Most Utahns believe passage of the tax-cutting initiatives will result in cutbacks in government services by state and local bureaucrats, but they also believe the tax-revenue reductions could be absorbed through better management.

Those are the results of two of four questions asked about the initiatives by Deseret News/KSL-TV pollster Dan Jones & Associates in a survey conducted last week.To find out how some of the major arguments used by proponents and opponents of the initiatives are being received by the public, Jones asked:

-"Opponents warn of cutbacks in services to the public if the tax-cutting initiatives are passed. Do you believe there will be cutbacks in services?" Sixty-five percent of those questioned believe there will definitely or probably be cutbacks, 26 percent believe there will probably or definitely not be cutbacks and 9 percent don't know.

-"Proponents of the tax-cutting initiatives say the tax money returned to citizens will stimulate the economy, leading to new business growth and thus greater revenue. Do you believe passage of the initiatives will stimulate the economy?" Forty-six percent do believe that, 43 percent don't believe it and 11 percent don't know.

-"Opponents of the initiatives say that passage would cause the average Utah public school class size to increase. Will the initiatives cause class size to increase?" Forty-six percent said yes, 40 percent said no and 14 percent don't know.

_"Proponents of the tax-cutting initiatives say that the tax cuts can be absorbed through better management of government and schools.

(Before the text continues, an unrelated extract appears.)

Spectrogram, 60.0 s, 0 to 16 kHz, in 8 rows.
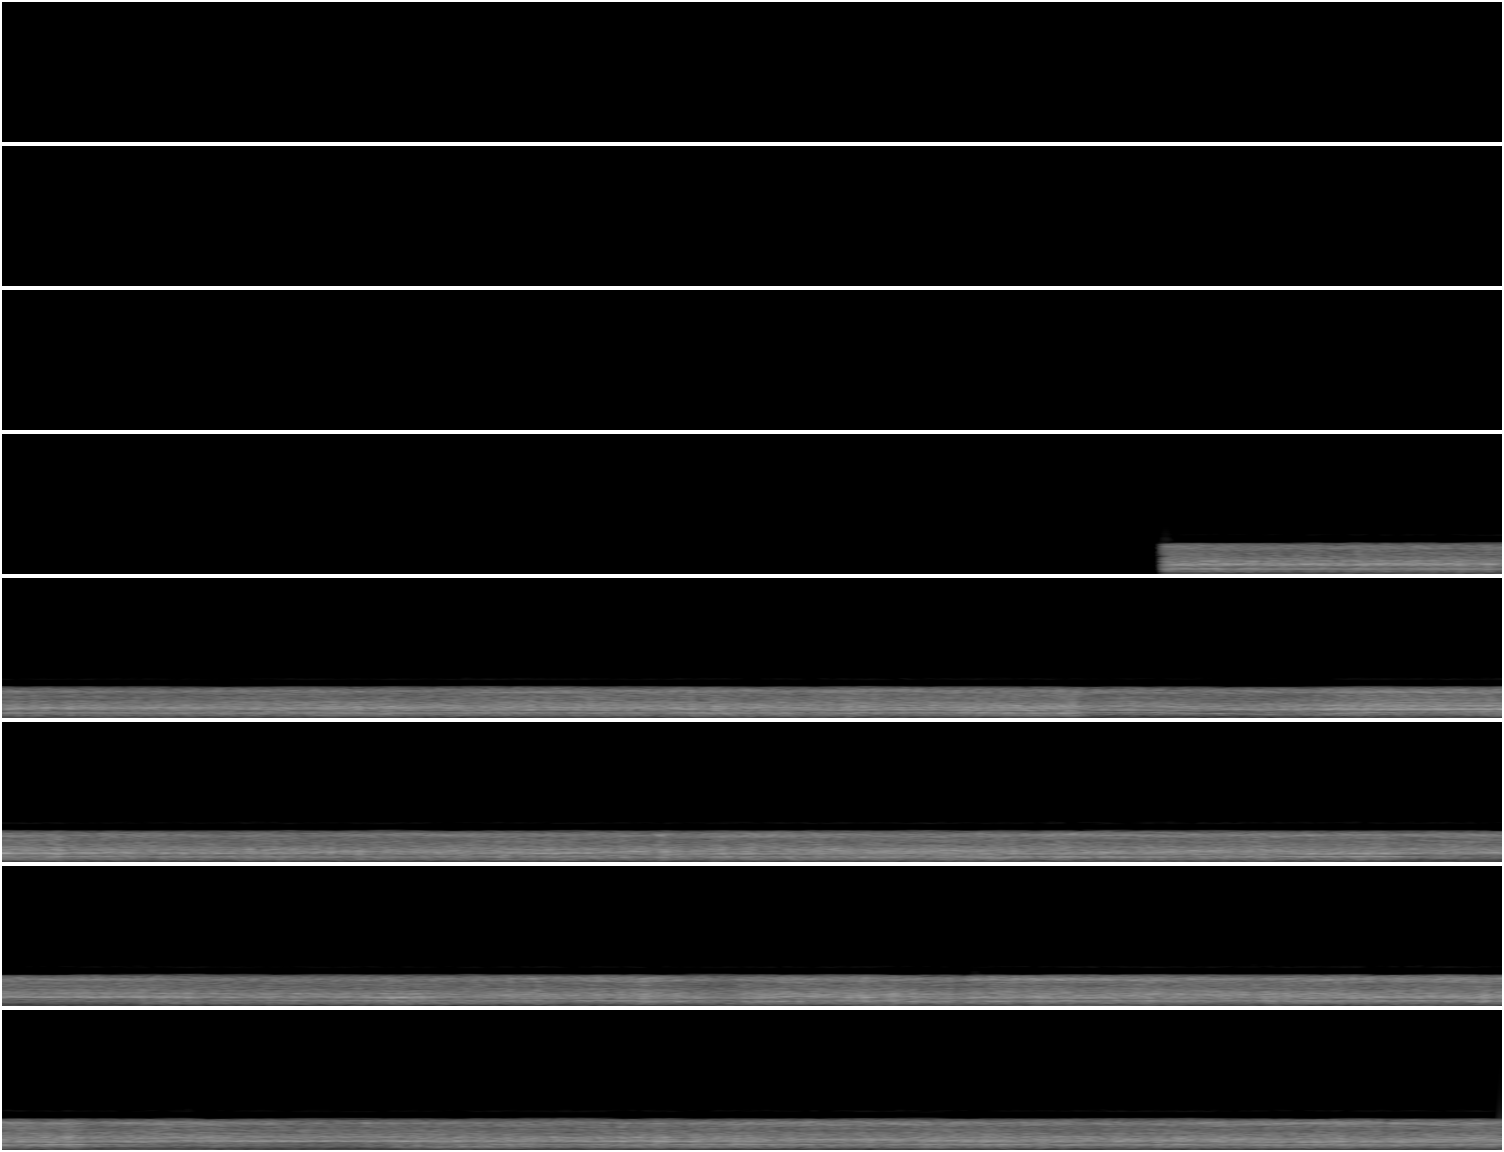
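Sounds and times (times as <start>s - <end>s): electric chainsaw cutting log: 28.3s - 60.0s.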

Do you believe they can be absorbed through better management?" Seventy percent believe the cuts can be absorbed, 23 percent said they can't be and 7 percent don't know.

There will be three initiatives on the Nov. 8 ballot.

Initiative A would limit taxes on residential property to 0.75 percent of fair market value, all other property to 1 percent of fair market value and limit growth in state and local governments.

Initiative B would roll back the sales, tobacco, gasoline and income taxes to 1986 levels.

Initiative C would give a state income tax credit to parents whose children attend private schools.

The most significant finding in the latest poll is that 70 percent, almost three-fourths, of all Utahns believe the cuts can be absorbed by government and schools through better management. That belief could well lead to votes for the initiatives. As reported in Wednesday's Deseret News, Jones found support for the initiatives themselves has dwindled over the summmer, but more Utahns still favor initiatives A and B than oppose them.

Opponents of the measures say they will cost governments more than $340 million. Proponents of the initiatives say that is an inflated figure, the real cost being closer to $225 million.

Opponents say the cuts will mean a 15 percent reduction in government funding, while proponents say it will be closer to 3-5 percent cut in spending.

"We have more work to do," said Dale Zabriskie, spokesman for Taxpayer For Utah, a group opposed to the initiatives, when informed that 70 percent of those polled believe government can absorb the cuts through better management. Zabriskie's group warns of severe cutbacks in local government and schools should Initiative A pass, complete with teacher layoffs.

Greg Beesley, chairman of the Utah Tax Limitation Coalition, the group sponsoring the initiatives, said: "The 70 percent response shows me that people generally believe as we do. That is, waste in government can be corrected through better management. We've always said that. Those in government continually try to compare us in Utah with national averages or national statistics (to show how spare Utah government is). But in Utah, we think, because of our unique situation of more children per adults than any other place in nation, we have to do a better job in what we're doing, whether that is running a university, a public school or building a road. We can't afford to do what other states do."

POLL Opponents warn of cutbacks in services to the public if the tax-cutting initiatives are passed. Do you believe there will be cutbacks in services?

Definitely will 28 percent

Probably will 37 percent

Probably will not 17 percent

Definitely will not 9 percent

Don't know 9 percent

Proponents of the tax-cutting initiatives say the tax money returned to citizens will stimulate the economy, leading to new business growth and thus greater revenue. Do you believe passage of the initiatives will stimulate the economy?

Definitely will 16% percent

Probably will 30 percent

Probably will not 24 percent

Definitely will not 19 percent

Don't know 11 percent

Opponents of the initiatives say that passage would cause the average Utah public scholl class size to increase. Will the initiatives cause class size to increase?

Definitely will 18 percent

Probably will 28 percent

Probably will not 26 percent

Definitely will not 14 percent

Don't know 14 percent

Proponents of the tax-cutting initiatives say that the tax cuts can be absorbed through better management of government and schools. Do you believe they can be absorbed through better management?

Definitely will 43 percent

Probably will 27 percent

Probably will not 11 percent

Definitely will not 12 percent

Don't know 7 percent

Sample size: 903; margin of error plus or minus 3%